|International Classification||H04N1/00, G06F12/14, G06T1/00, H04N1/107, G09G3/20, G06F3/048, H04N1/32, H04N1/40, H04N1/04, H04N1/024, H04N1/21, H04N5/76|
|Cooperative Classification||H04N1/00472, H04N2201/3295, H04N1/00477, H04N1/32358, H04N1/107, H04N1/00482, H04N1/00413, H04N1/00408, H04N1/00411, H04N1/00384|
|European Classification||H04N1/32F, H04N1/00D3D2, H04N1/00D3J, H04N1/00D2K, H04N1/00D3D, H04N1/00D3D3, H04N1/00D3G, H04N1/00D3D8|
|Sep 30, 2003||AS||Assignment|
Owner name: HEWLETT-PACKARD DEVELOPMENT COMPANY L.P.,TEXAS
Free format text: ASSIGNMENT OF ASSIGNORS INTEREST;ASSIGNOR:HEWLETT-PACKARD COMPANY;REEL/FRAME:014061/0492
Effective date: 20030926
|May 19, 2009||CC||Certificate of correction|
|Nov 2, 2009||FPAY||Fee payment|
Year of fee payment: 4
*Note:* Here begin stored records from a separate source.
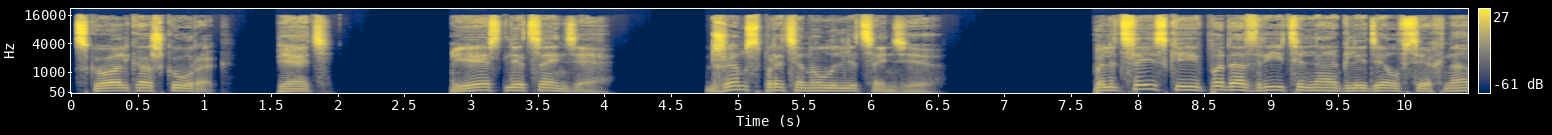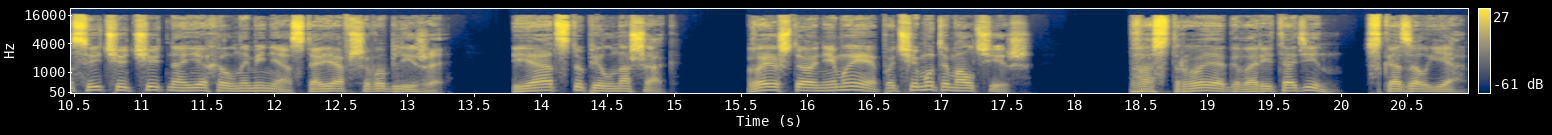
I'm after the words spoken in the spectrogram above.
«Сколько шкурок?» «Пять». «Есть лицензия?» Джемс протянул лицензию. Полицейский подозрительно оглядел всех нас и чуть-чуть наехал на меня, стоявшего ближе. Я отступил на шаг. «Вы что, не мы? Почему ты молчишь?» «Вас трое, — говорит один», — сказал я.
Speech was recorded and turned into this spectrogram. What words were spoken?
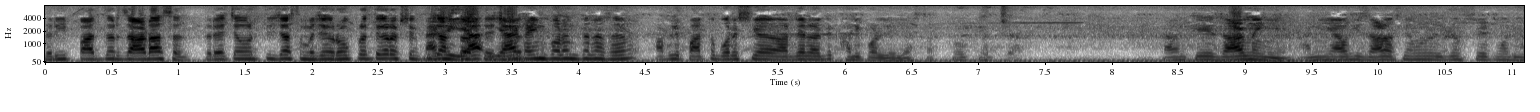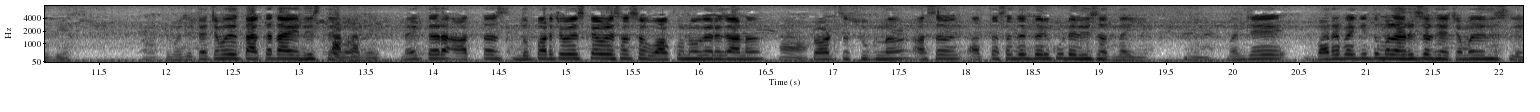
तर ही पाच जर जाड असेल तर याच्यावरती जास्त म्हणजे रोगप्रतिकारक शक्ती नाही, जास्त या असते या याच्यामध्ये. टाइम पर्यंत ना सर आपले पात बरेचसे अर्ध्या अर्धे खाली पडलेले असतात. ओके अच्छा. कारण ते जाड नाहीये. आणि यावर्षी जाड असल्यामुळे एकदम स्ट्रेटमध्ये उभी आहे. म्हणजे त्याच्यामध्ये ताकद आहे दिसते ताकद आहे. नाहीतर आता दुपारच्या वेळेस काय वेळेस असं वाकून वगैरे जाणं हा. प्लॉटचं सुकणं असं आता सध्या तरी कुठे दिसत नाहीये हम्म. म्हणजे बऱ्यापैकी तुम्हाला रिझल्ट याच्यामध्ये दिसले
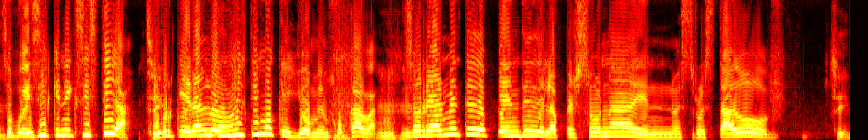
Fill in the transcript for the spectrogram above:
se puede decir que no existía, Sí. porque era lo último que yo me enfocaba. Eso realmente depende de la persona en nuestro estado, Sí.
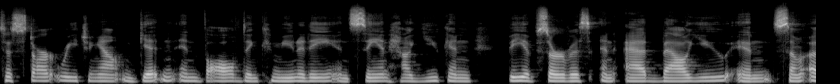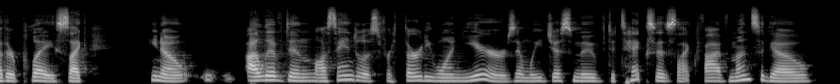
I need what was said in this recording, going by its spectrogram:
to start reaching out and getting involved in community and seeing how you can be of service and add value in some other place. Like, you know, I lived in Los Angeles for 31 years and we just moved to Texas like 5 months ago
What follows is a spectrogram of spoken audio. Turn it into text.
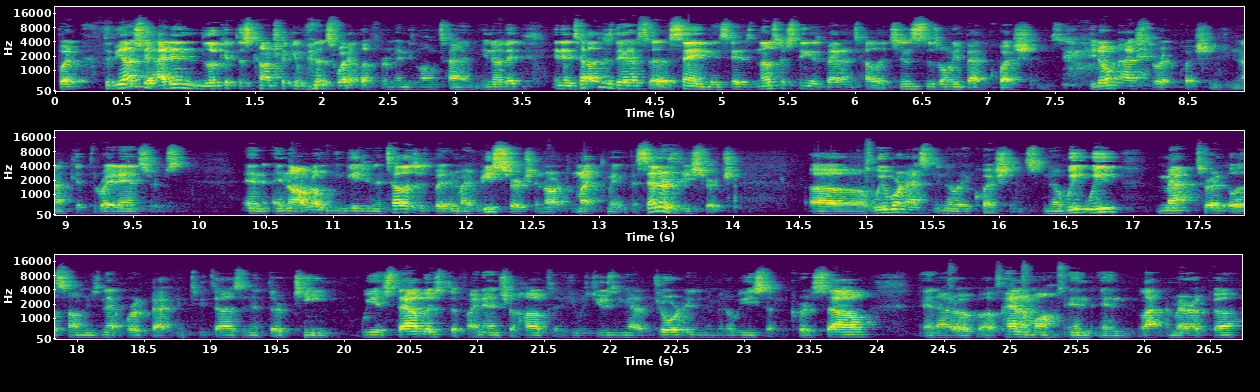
But to be honest with you, I didn't look at this construct in Venezuela for many long time. You know, they, in intelligence, they have a saying. They say there's no such thing as bad intelligence. There's only bad questions. If you don't ask the right questions, you do not get the right answers. And, and I don't engage in intelligence, but in my research and our, my, center's research, uh, we weren't asking the right questions. You know, we, we mapped Tariq al-Assami's network back in 2013. We established the financial hubs that he was using out of Jordan in the Middle East, out of Curacao, and out of uh, Panama in, in Latin America.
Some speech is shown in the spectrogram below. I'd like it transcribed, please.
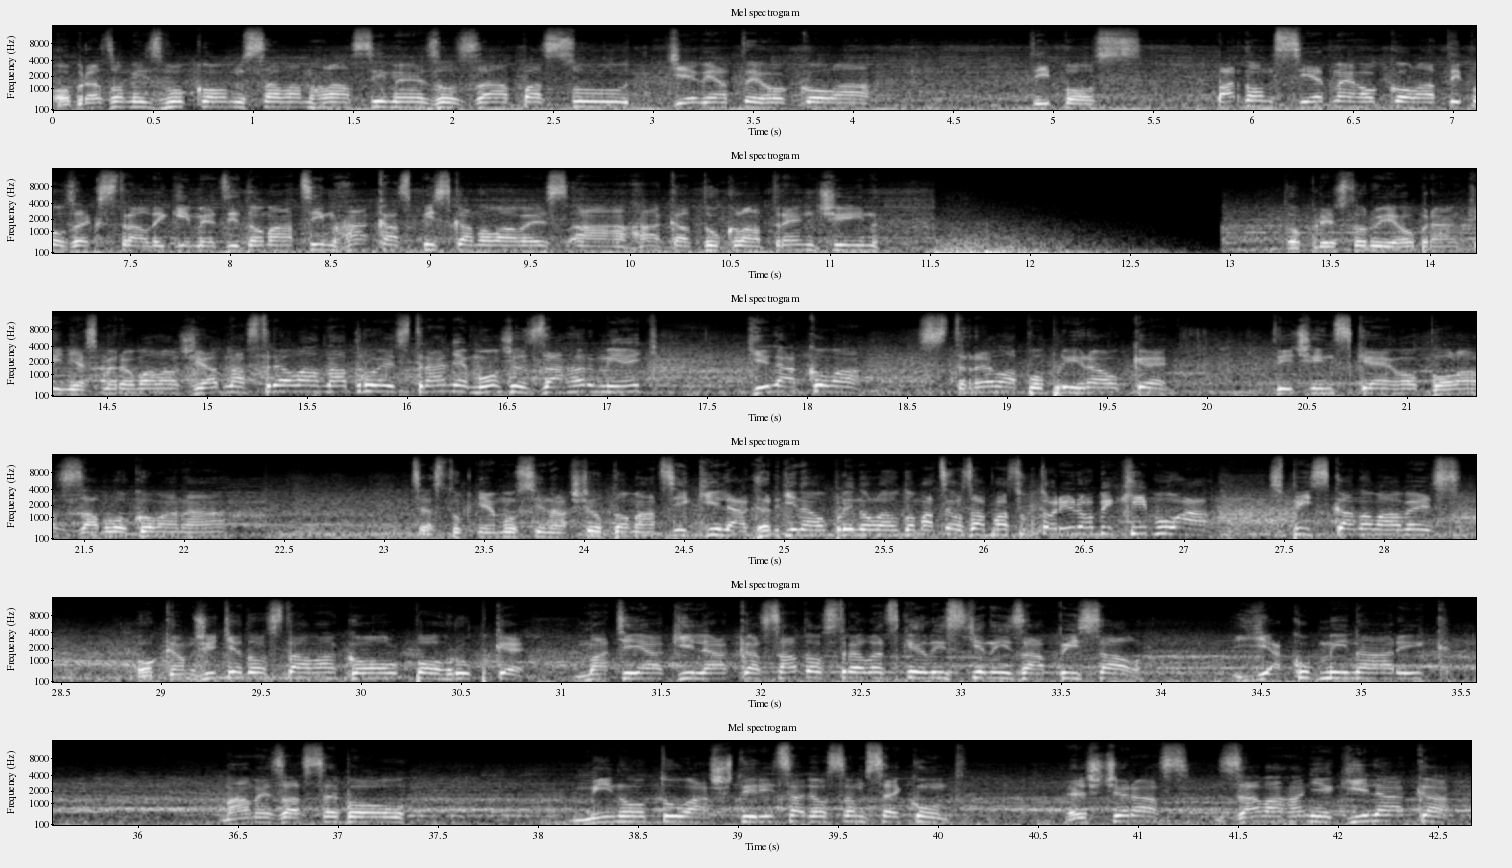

|Oct 24, 2013||FPAY||Fee payment|
Year of fee payment: 8